RECORDS FOR THIS EXERCISE: Begin

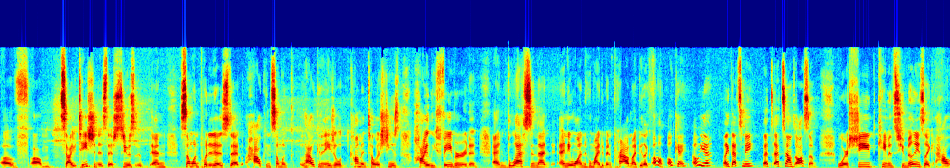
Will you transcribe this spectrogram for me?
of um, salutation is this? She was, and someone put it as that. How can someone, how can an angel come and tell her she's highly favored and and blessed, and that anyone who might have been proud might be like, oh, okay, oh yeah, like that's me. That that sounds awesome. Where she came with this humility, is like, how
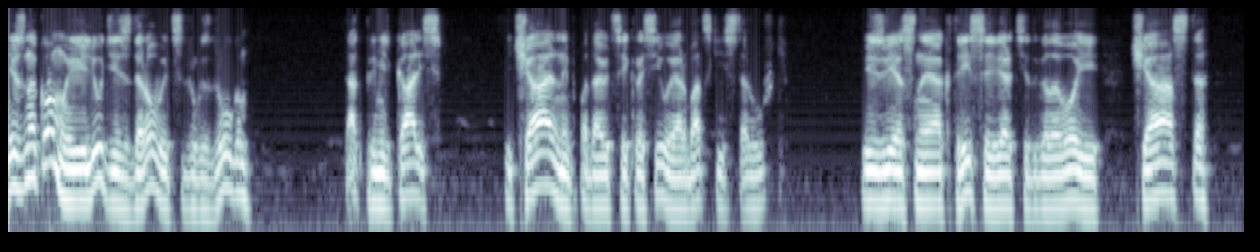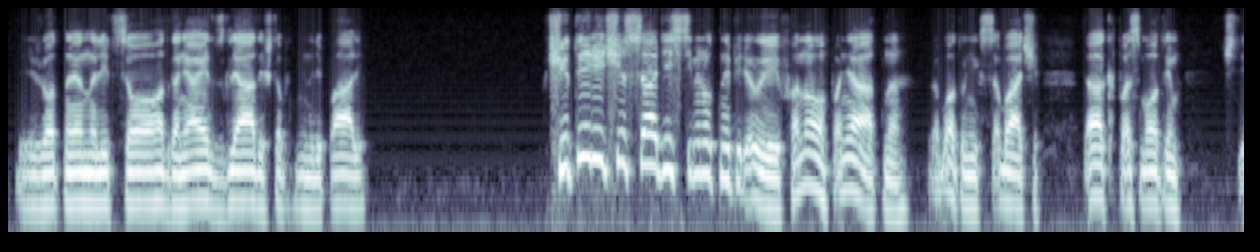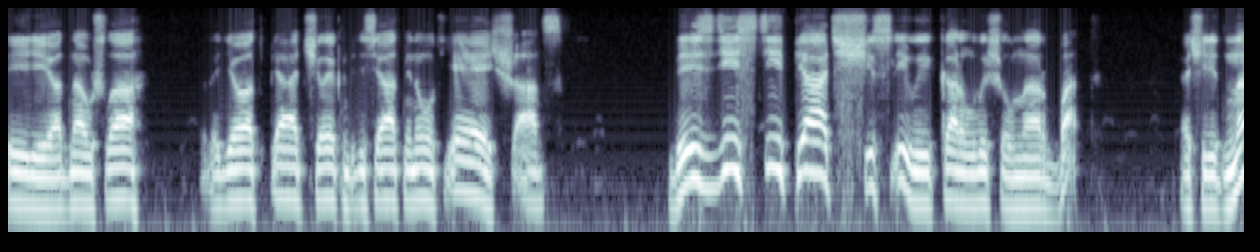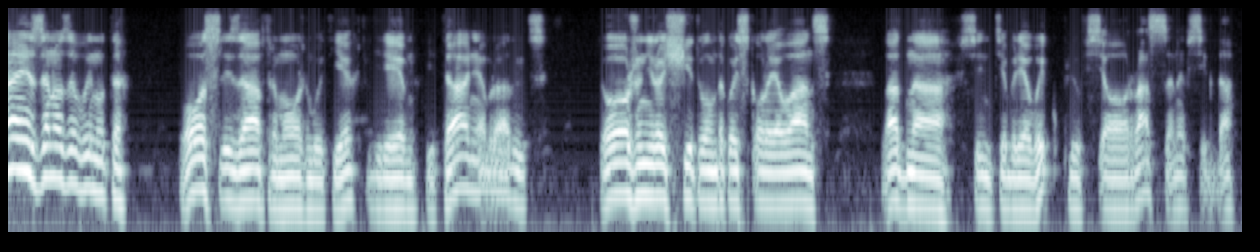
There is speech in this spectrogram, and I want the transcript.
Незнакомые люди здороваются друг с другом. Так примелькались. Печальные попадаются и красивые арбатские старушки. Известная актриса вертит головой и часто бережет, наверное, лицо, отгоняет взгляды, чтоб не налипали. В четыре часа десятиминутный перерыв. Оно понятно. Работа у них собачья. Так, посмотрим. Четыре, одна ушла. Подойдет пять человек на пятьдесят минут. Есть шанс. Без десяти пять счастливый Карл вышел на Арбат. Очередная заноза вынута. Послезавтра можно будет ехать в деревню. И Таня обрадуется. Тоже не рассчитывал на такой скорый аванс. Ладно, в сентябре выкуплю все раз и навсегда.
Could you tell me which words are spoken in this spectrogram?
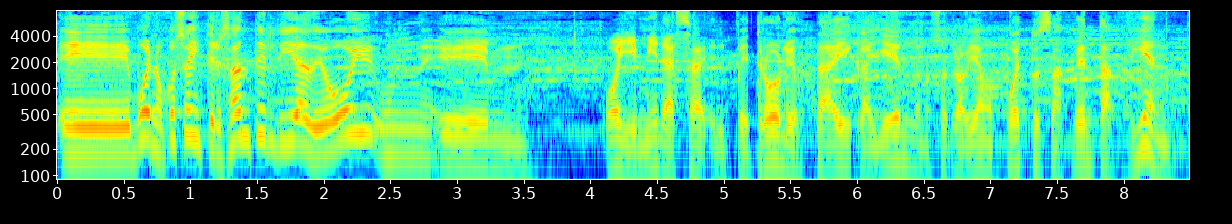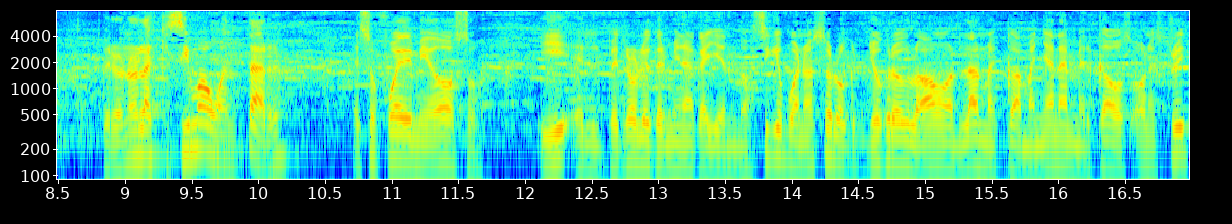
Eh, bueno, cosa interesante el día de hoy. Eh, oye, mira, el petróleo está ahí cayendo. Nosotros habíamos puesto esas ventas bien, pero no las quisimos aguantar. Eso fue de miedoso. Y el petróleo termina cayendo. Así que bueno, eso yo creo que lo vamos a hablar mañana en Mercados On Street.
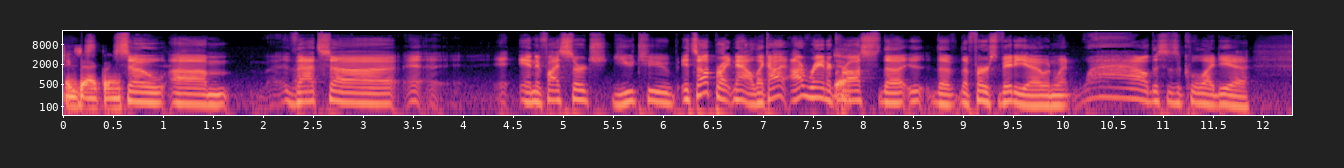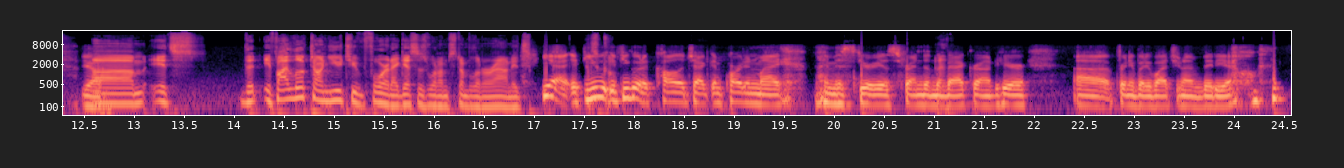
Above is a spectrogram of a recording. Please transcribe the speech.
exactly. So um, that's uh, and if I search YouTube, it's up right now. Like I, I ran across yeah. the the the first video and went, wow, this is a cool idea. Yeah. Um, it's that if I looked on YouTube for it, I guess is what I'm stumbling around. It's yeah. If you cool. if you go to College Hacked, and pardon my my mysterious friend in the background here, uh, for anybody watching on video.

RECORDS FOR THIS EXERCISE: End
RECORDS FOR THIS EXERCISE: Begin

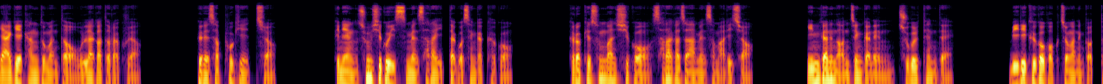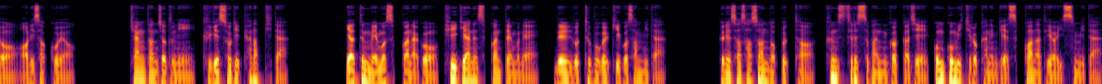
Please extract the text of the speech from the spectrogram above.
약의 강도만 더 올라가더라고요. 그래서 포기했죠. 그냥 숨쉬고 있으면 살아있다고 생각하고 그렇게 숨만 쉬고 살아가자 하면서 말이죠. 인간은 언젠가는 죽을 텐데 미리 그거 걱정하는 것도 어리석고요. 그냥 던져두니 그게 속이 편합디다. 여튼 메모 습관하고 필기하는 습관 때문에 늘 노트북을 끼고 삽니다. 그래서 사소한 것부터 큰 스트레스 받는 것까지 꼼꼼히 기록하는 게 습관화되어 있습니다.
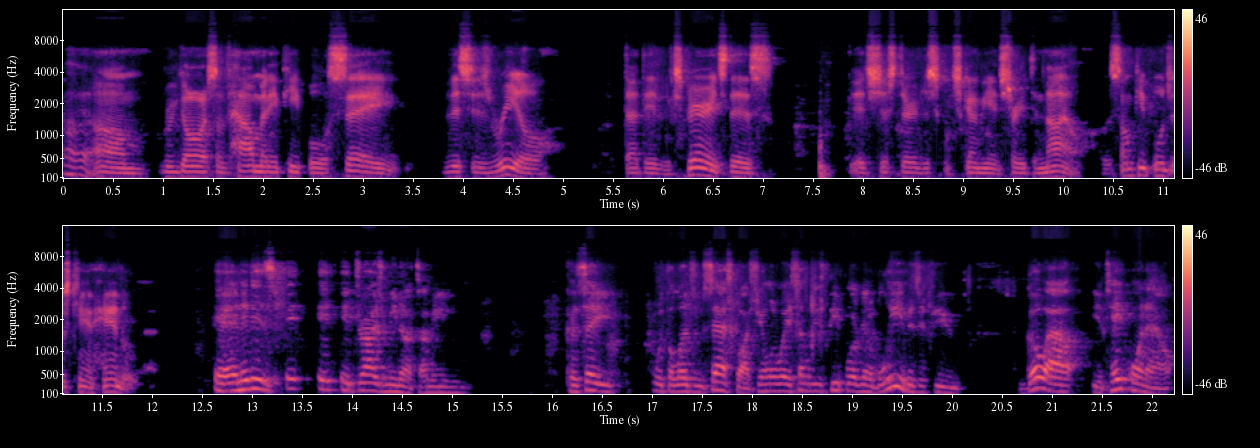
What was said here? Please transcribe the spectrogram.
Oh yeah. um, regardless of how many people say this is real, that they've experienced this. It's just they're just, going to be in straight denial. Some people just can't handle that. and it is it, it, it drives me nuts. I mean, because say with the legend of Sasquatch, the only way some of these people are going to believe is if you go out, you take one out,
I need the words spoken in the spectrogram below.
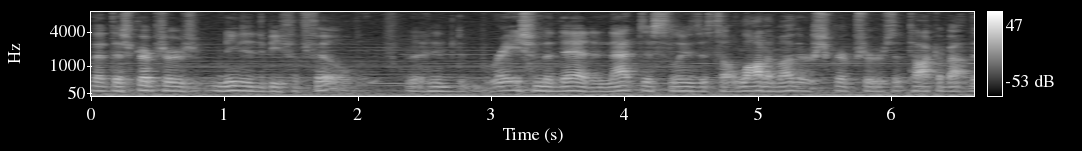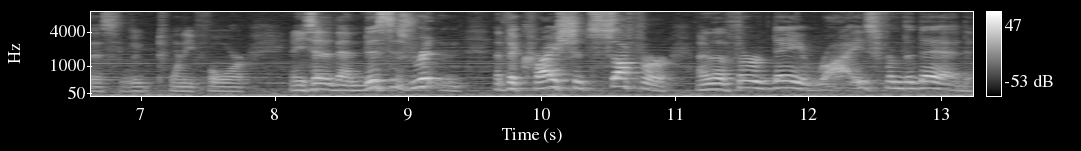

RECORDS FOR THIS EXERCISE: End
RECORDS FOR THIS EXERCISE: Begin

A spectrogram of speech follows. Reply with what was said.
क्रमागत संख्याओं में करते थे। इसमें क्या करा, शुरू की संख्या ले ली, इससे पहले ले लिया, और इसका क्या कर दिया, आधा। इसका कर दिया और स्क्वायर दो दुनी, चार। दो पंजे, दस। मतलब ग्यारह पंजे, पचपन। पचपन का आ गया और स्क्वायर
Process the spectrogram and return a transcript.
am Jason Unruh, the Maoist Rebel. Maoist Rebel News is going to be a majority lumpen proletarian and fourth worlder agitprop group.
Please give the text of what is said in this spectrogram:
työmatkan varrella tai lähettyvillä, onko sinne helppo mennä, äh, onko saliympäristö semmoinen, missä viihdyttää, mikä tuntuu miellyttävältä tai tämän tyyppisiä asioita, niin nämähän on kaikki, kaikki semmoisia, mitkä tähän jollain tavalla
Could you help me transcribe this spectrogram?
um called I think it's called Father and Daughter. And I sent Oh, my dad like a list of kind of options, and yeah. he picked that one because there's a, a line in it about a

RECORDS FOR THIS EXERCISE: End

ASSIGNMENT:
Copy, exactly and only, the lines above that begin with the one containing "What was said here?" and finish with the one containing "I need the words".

WRITTEN RESPONSE:
What was said here? Please transcribe the spectrogram.
Oh yeah. um, regardless of how many people say this is real, that they've experienced this. It's just they're just, going to be in straight denial. Some people just can't handle that. and it is it, it, it drives me nuts. I mean, because say with the legend of Sasquatch, the only way some of these people are going to believe is if you go out, you take one out,
I need the words spoken in the spectrogram below.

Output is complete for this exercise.